Despite all of these formidable obstacles, being able to build a missile capable of hypersonic speeds in the atmosphere would yield many benefits other than giving America the strategic edge in the War on Terror and in the Pacific. For one thing, such missiles would not be subject to existing ballistic-missile treaties. In addition, manoeuvering in air is much easier than in space, so these vehicles could have a greater facility dodging interceptors and changing trajectory. Finally,the creation of hypersonic vehicles would also cut the cost of flying into the upper atmosphere, allowing greater military and civilian access to space. Though true hypersonic vehicles are still years away, early tests have proven promising. In November 2004, NASA's X-43A accelerated to a record Mach 9.83. In May 2013, NASA's X-51A flew at Mach 5.1 for a record four minutes.

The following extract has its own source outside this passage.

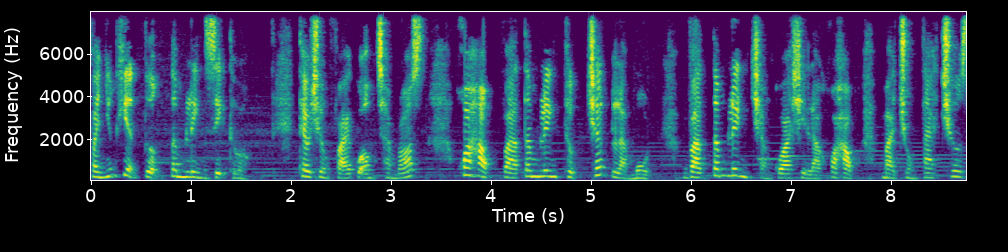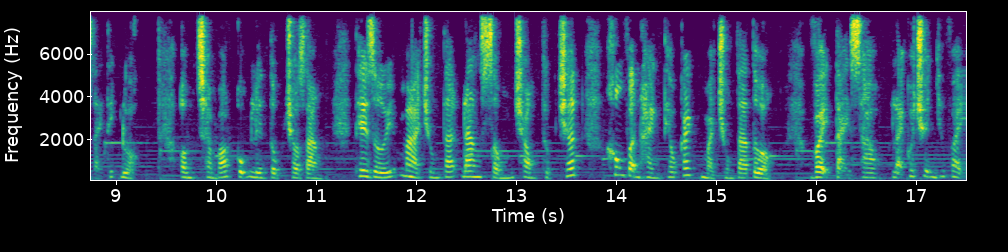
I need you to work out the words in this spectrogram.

Tests are also being run with simpler boost-glide vehicles, which piggyback on modified ICBMs into the lower reaches of space and then simply glide back down to Earth at more than Mach 16. This kind of thing has been done before; NASA’s space shuttles used to glide back down to Earth at Mach 25. This sort of blistering speed presents the additional problem of creating so much friction that the layer of air around the vehicle turns into a superhot plasma. Nonetheless, with the ongoing invention of new heat-proof materials, such as ceramic matrix composites, and testing equipment, such as wind tunnels that can generate blasts of air at Mach 14, the Chuch Yeager-esque quest for hypersonic flight is progressing apace. With this technology, it may be possible in our lifetimes to board a plane in New York and arrive in London one hour later, or even to board a plane and arrive in low Earth orbit.